(MATERIAL FOR THIS EXERCISE Opens)
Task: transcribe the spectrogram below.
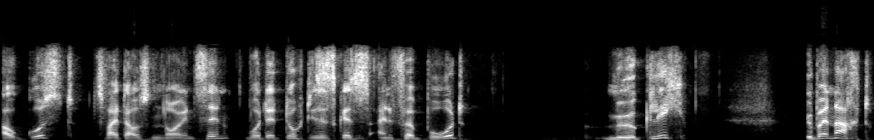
August 2019 wurde durch dieses Gesetz ein Verbot möglich über Nacht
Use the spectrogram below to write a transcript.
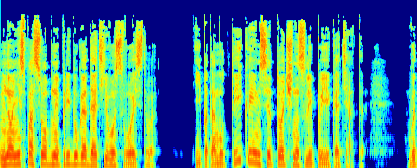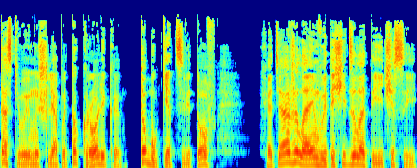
но не способны предугадать его свойства. И потому тыкаемся точно слепые котята. Вытаскиваем из шляпы то кролика, то букет цветов, хотя желаем вытащить золотые часы.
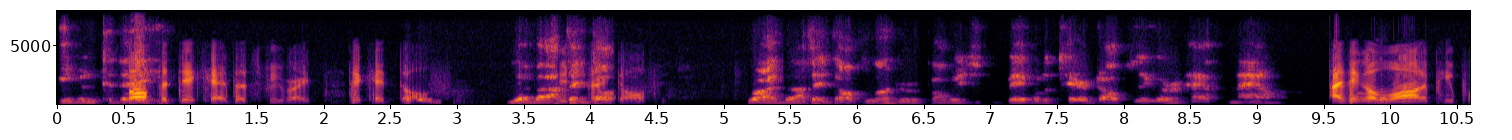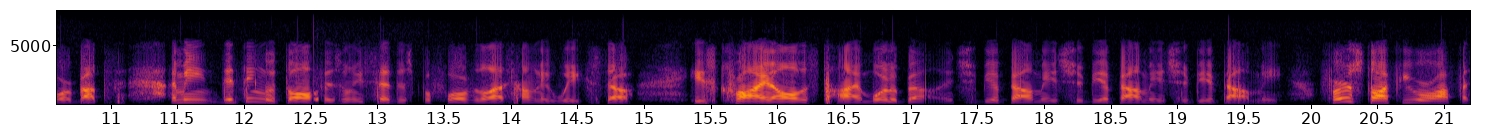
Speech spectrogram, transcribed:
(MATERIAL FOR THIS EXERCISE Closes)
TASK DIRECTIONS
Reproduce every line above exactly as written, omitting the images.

TASK OUTPUT
Task: transcribe the spectrogram below.
August 2019 wurde durch dieses Gesetz ein Verbot möglich über Nacht
Use the spectrogram below to write a transcript.
но не способны предугадать его свойства. И потому тыкаемся точно слепые котята. Вытаскиваем из шляпы то кролика, то букет цветов, хотя желаем вытащить золотые часы.
Speech spectrogram, transcribed:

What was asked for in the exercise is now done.